(Collection entries)
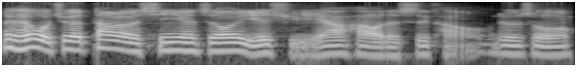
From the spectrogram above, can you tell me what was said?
那可是我觉得到了新约之后，也许也要好好的思考，就是说，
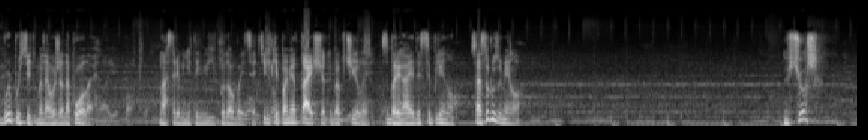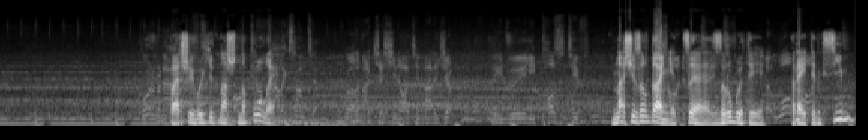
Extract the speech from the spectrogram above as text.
Випустіть мене вже на поле. Настрій мені твій подобається. Тільки пам'ятай, що тебе вчили. Зберігай дисципліну. Все зрозуміло. Ну що ж, перший вихід наш на поле. Наші завдання це заробити рейтинг 7,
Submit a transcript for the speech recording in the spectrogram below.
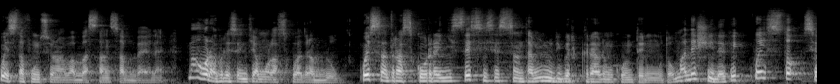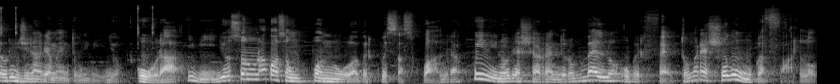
questa funzionava abbastanza bene. Ma ora presentiamo la squadra blu. Questa trascorre gli stessi 60 minuti per creare un contenuto, ma decide che questo sia originariamente un video. Ora i video sono una cosa un po' nuova per questa squadra, quindi non riesce a renderlo bello o perfetto, ma riesce comunque a farlo.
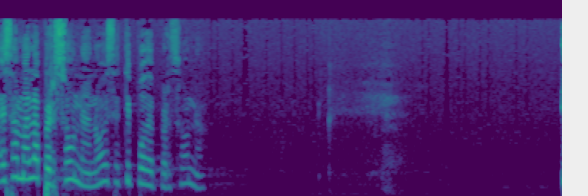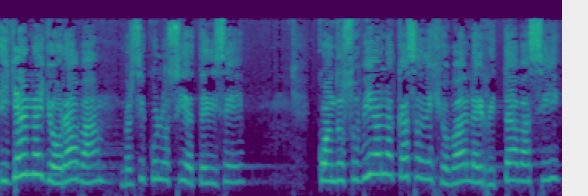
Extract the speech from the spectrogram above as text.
esa mala persona, ¿no? Ese tipo de persona. Y Yana lloraba, versículo 7 dice, cuando subía a la casa de Jehová la irritaba así,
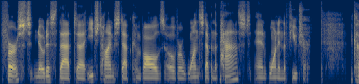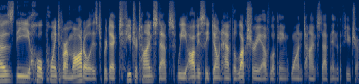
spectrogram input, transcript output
First, notice that uh, each time step convolves over one step in the past and one in the future. Because the whole point of our model is to predict future time steps, we obviously don't have the luxury of looking one time step into the future.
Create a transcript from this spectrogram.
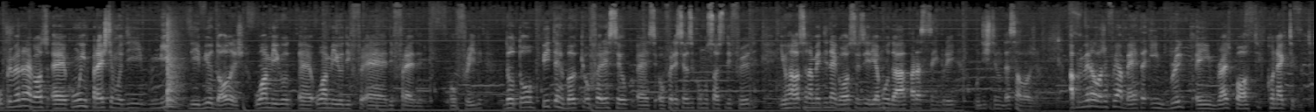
O primeiro negócio, é, com um empréstimo de mil, de mil dólares, o amigo, é, o amigo de, é, de Fred, ou Fred, Dr. Peter Buck ofereceu, é, ofereceu-se como sócio de Field e um relacionamento de negócios iria mudar para sempre o destino dessa loja. A primeira loja foi aberta em, Brid em Bridgeport, Connecticut,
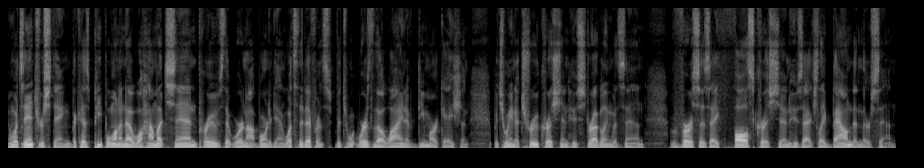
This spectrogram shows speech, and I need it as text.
And what's interesting, because people want to know, well, how much sin proves that we're not born again? What's the difference between, where's the line of demarcation between a true Christian who's struggling with sin versus a false Christian who's actually bound in their sin?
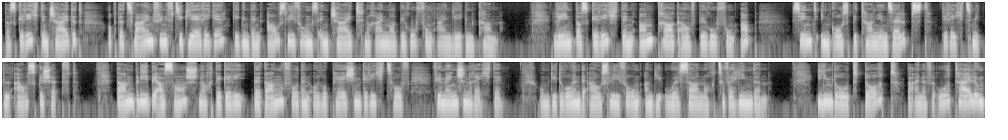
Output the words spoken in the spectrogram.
Das Gericht entscheidet, ob der 52-Jährige gegen den Auslieferungsentscheid noch einmal Berufung einlegen kann. Lehnt das Gericht den Antrag auf Berufung ab, sind in Großbritannien selbst die Rechtsmittel ausgeschöpft. Dann bliebe Assange noch der, Gang vor den Europäischen Gerichtshof für Menschenrechte um die drohende Auslieferung an die USA noch zu verhindern. Ihm droht dort bei einer Verurteilung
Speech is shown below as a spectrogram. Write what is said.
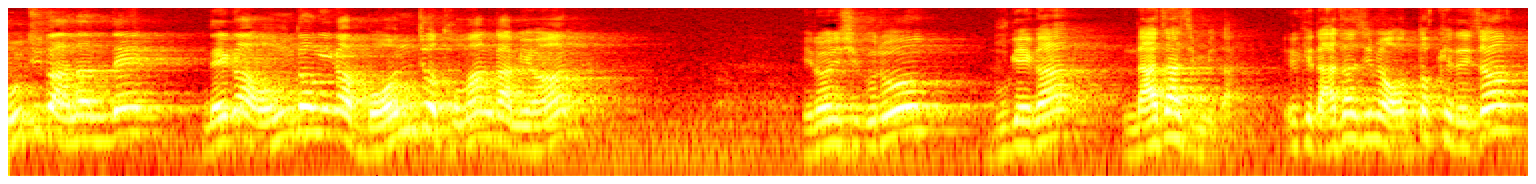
오지도 않았는데 내가 엉덩이가 먼저 도망가면 이런 식으로 무게가 낮아집니다. 이렇게 낮아지면 어떻게 되죠?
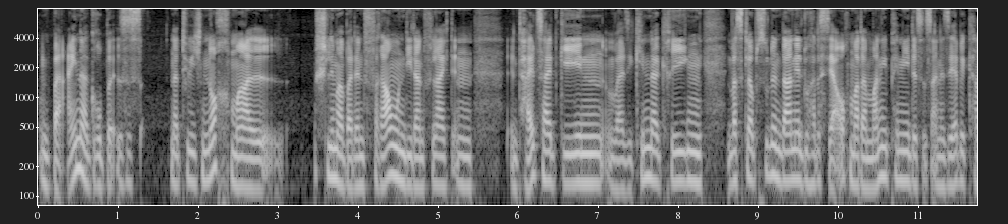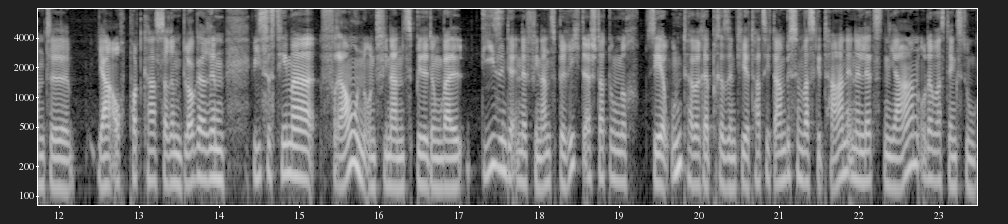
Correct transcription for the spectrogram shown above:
Und bei einer Gruppe ist es natürlich noch mal schlimmer bei den Frauen, die dann vielleicht in, in Teilzeit gehen, weil sie Kinder kriegen. Was glaubst du denn, Daniel? Du hattest ja auch Madame Moneypenny, das ist eine sehr bekannte ja auch Podcasterin, Bloggerin. Wie ist das Thema Frauen und Finanzbildung? Weil die sind ja in der Finanzberichterstattung noch sehr unterrepräsentiert. Hat sich da ein bisschen was getan in den letzten Jahren oder was denkst du?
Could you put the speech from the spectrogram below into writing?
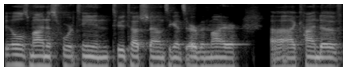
Bills minus 14, two touchdowns against Urban Meyer. Uh, I kind of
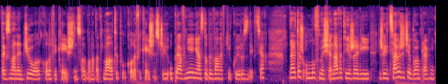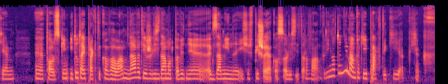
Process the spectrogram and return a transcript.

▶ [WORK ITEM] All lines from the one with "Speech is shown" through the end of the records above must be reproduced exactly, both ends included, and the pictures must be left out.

▶ [SOLUTION TO THE PROBLEM]
Speech is shown below as a spectrogram. Write what is said.
오지도 않았는데 내가 엉덩이가 먼저 도망가면 이런 식으로 무게가 낮아집니다. 이렇게 낮아지면 어떻게 되죠?
Correct transcription for the spectrogram shown above:
Und bei einer Gruppe ist es natürlich noch mal schlimmer bei den Frauen, die dann vielleicht in, in Teilzeit gehen, weil sie Kinder kriegen. Was glaubst du denn, Daniel? Du hattest ja auch Madame Moneypenny, das ist eine sehr bekannte ja auch Podcasterin, Bloggerin. Wie ist das Thema Frauen und Finanzbildung? Weil die sind ja in der Finanzberichterstattung noch sehr unterrepräsentiert. Hat sich da ein bisschen was getan in den letzten Jahren oder was denkst du?
Could you put the speech from the spectrogram below into writing?
Bills minus 14, two touchdowns against Urban Meyer. Uh, I kind of
Process the spectrogram and return a transcript.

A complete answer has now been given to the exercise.